-- Opening Marker --

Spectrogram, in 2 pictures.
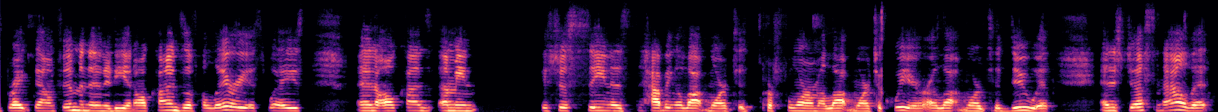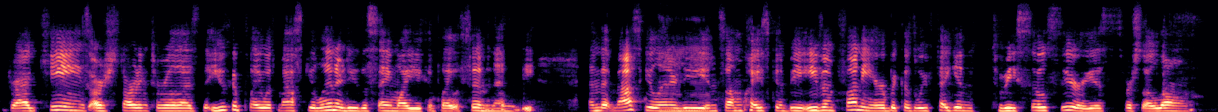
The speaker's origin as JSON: {"language": "English", "region": "South Carolina", "country": "United States", "tie": "born or raised there", "also_born_or_lived": "Mississippi", "said": "I live in South Carolina and I'm from South Carolina, so hmm. um, born and raised Southerner."}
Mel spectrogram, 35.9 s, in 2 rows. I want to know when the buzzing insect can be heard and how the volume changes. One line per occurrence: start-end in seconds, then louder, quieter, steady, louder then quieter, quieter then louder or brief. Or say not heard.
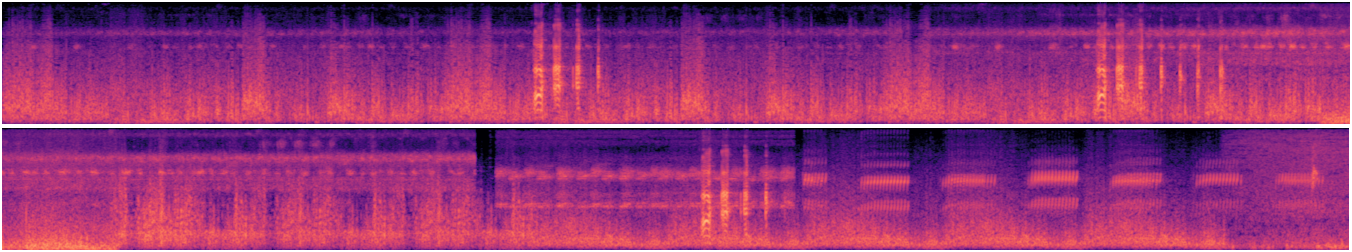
not heard.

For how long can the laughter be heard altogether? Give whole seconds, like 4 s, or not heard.
4 s.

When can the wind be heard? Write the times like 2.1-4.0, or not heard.
0.0-35.8.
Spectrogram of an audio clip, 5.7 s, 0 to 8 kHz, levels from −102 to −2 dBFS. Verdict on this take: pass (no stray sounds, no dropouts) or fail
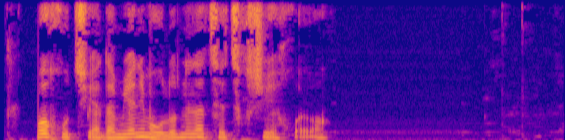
pass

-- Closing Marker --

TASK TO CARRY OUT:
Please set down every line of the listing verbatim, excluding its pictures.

PROBLEM SOLUTION:
Spectrogram, in 2 pictures.
The speaker's origin as JSON: {"language": "English", "region": "South Carolina", "country": "United States", "tie": "born or raised there", "also_born_or_lived": "Mississippi", "said": "I live in South Carolina and I'm from South Carolina, so hmm. um, born and raised Southerner."}
Mel spectrogram, 35.9 s, in 2 rows. I want to know when the buzzing insect can be heard and how the volume changes. One line per occurrence: start-end in seconds, then louder, quieter, steady, louder then quieter, quieter then louder or brief. Or say not heard.
not heard.

For how long can the laughter be heard altogether? Give whole seconds, like 4 s, or not heard.
4 s.

When can the wind be heard? Write the times like 2.1-4.0, or not heard.
0.0-35.8.
Spectrogram of an audio clip, 5.7 s, 0 to 8 kHz, levels from −102 to −2 dBFS. Verdict on this take: pass (no stray sounds, no dropouts) or fail
pass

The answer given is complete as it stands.